- C.-T. Li, F.-M. Yang, and C.-S. Lee, “Oblivious fragile watermarking scheme for image authentication,” in Proceedings of the IEEE International Conference on Acoustic, Speech, and Signal Processing, vol. 6, pp. 3445–3448, Orlando, Fla, USA, May 2002.
- C.-C. Chang and H. Chou, “A new public-key oblivious fragile watermarking for image authentication using discrete cosine transform,” International Journal of Signal Processing, Image Processing and Pattern, vol. 2, no. 1, pp. 133–140, 2009.
- D. A. Winne, H. D. Knowles, D. R. Bull, and C. N. Canagarajah, “Digital watermarking in wavelet domain with predistortion for authenticity verification and localization,” in Security and Watermarking of Multimedia Contents IV, vol. 4675 of Proceedings of SPIE, pp. 349–356, San Jose, Calif, USA, January 2002.
- A. Sharifara, M. S. M. Rahim, and M. Bashardoost, “A novel approach to enhance robustness in digital image watermarking using multiple bit-planes of intermediate significant bits,” in International Conference on Informatics and Creative Multimedia (ICICM '13), pp. 22–27, 2013.
- L. Xie and G. R. Arce, “A class of authentication digital watermarks for secure multimedia communication,” IEEE Transactions on Image Processing, vol. 10, no. 11, pp. 1754–1764, 2001.
- J. Fridrich, M. Goljan, and R. Du, “Invertible authentication watermark for JPEG images,” in Proceedings of the IEEE International Conference on Information Technology: Coding and Computing, pp. 223–227, Las Vegas, Nev, USA, April 2001.

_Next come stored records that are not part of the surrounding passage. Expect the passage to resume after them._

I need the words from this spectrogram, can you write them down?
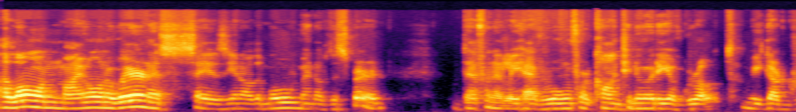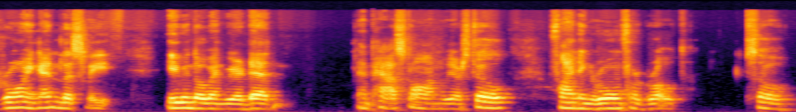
alone, my own awareness says, you know, the movement of the spirit definitely have room for continuity of growth. We are growing endlessly, even though when we are dead and passed on, we are still finding room for growth. So,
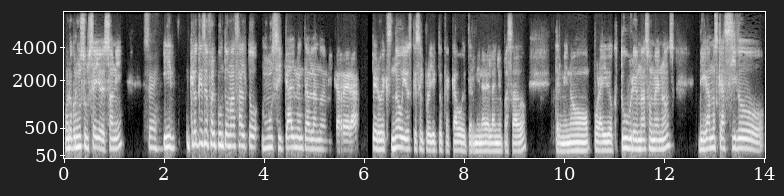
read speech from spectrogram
bueno, con un subsello de Sony. Sí. Y creo que ese fue el punto más alto musicalmente hablando de mi carrera, pero Exnovios, que es el proyecto que acabo de terminar el año pasado, terminó por ahí de octubre más o menos, digamos que ha sido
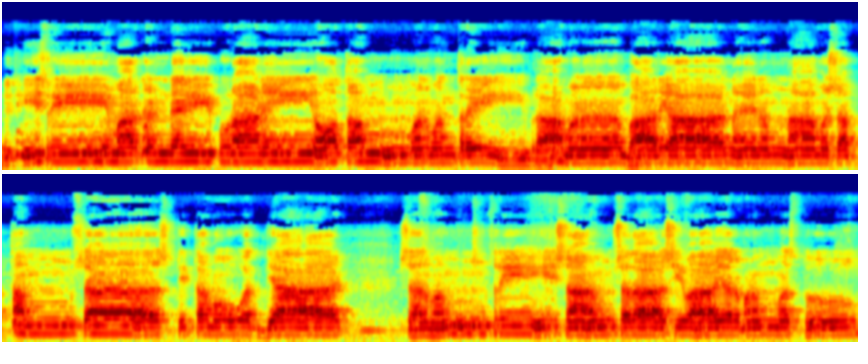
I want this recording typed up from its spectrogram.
इति श्रीमार्कण्डै पुराणे औतं मन्वन्त्रै ब्राह्मणभार्यानयनं नाम सप्तं षष्टितमोऽध्याय। सर्वं श्रीशां सदाशिवाय अस्तु।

- R. Schmitz, “Use of chaotic dynamical systems in cryptography,” Journal of the Franklin Institute, vol. 338, no. 4, pp. 429–441, 2001.

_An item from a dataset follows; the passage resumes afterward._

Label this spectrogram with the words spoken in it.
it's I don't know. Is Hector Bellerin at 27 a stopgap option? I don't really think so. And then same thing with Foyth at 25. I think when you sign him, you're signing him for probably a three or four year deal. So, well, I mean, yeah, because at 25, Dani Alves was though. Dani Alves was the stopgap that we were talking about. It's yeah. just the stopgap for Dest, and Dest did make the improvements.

- C.-C. Chang, K.-N. Chen, C.-F. Lee, and L.-J. Liu, “A secure fragile watermarking scheme based on chaos-and-hamming code,” Journal of Systems and Software, vol. 84, no. 9, pp. 1462–1470, 2011.
- Y.-T. Wu and F. Y. Shih, “Digital watermarking based on chaotic map and reference register,” Pattern Recognition, vol. 40, no. 12, pp. 3753–3763, 2007.
- X. Wu and Z.-H. Guan, “A novel digital watermark algorithm based on chaotic maps,” Physics Letters A, vol. 365, no. 5-6, pp. 403–406, 2007.
- Z. Dawei, C. Guanrong, and L. Wenbo, “A chaos-based robust wavelet-domain watermarking algorithm,” Chaos, Solitons & Fractals, vol. 22, no. 1, pp. 47–54, 2004.
- J. Zhang, T. Lei, and H. M. Tai, “A new watermarking method based on chaotic maps,” in Proceedings of the IEEE International Conference on Multimedia and Expo (ICME '04), Taipei, Taiwan, 2004.
- K. K. Muhammad, J. Zhang, and L. Tian, “Protecting biometric data for personal identification,” in Advances in Biometric Person Authentication, vol. 3383 of Lecture Notes in Computer Science, pp. 629–638, Springer, 2004.
- Z. Wang, A. C. Bovik, H. R. Sheikh, and E. P. Simoncelli, “Image quality assessment: from error visibility to structural similarity,” IEEE Transactions on Image Processing, vol. 13, no. 4, pp. 600–612, 2004.
- M. K. Khan, J. Zhang, and L. Tian, “Chaotic secure content-based hidden transmission of biometric templates,” Chaos, Solitons & Fractals, vol. 32, no. 5, pp. 1749–1759, 2007.
Copyright © 2014 Mohammed S. Khalil et al. This is an open access article distributed under the Creative Commons Attribution License, which permits unrestricted use, distribution, and reproduction in any medium, provided the original work is properly cited.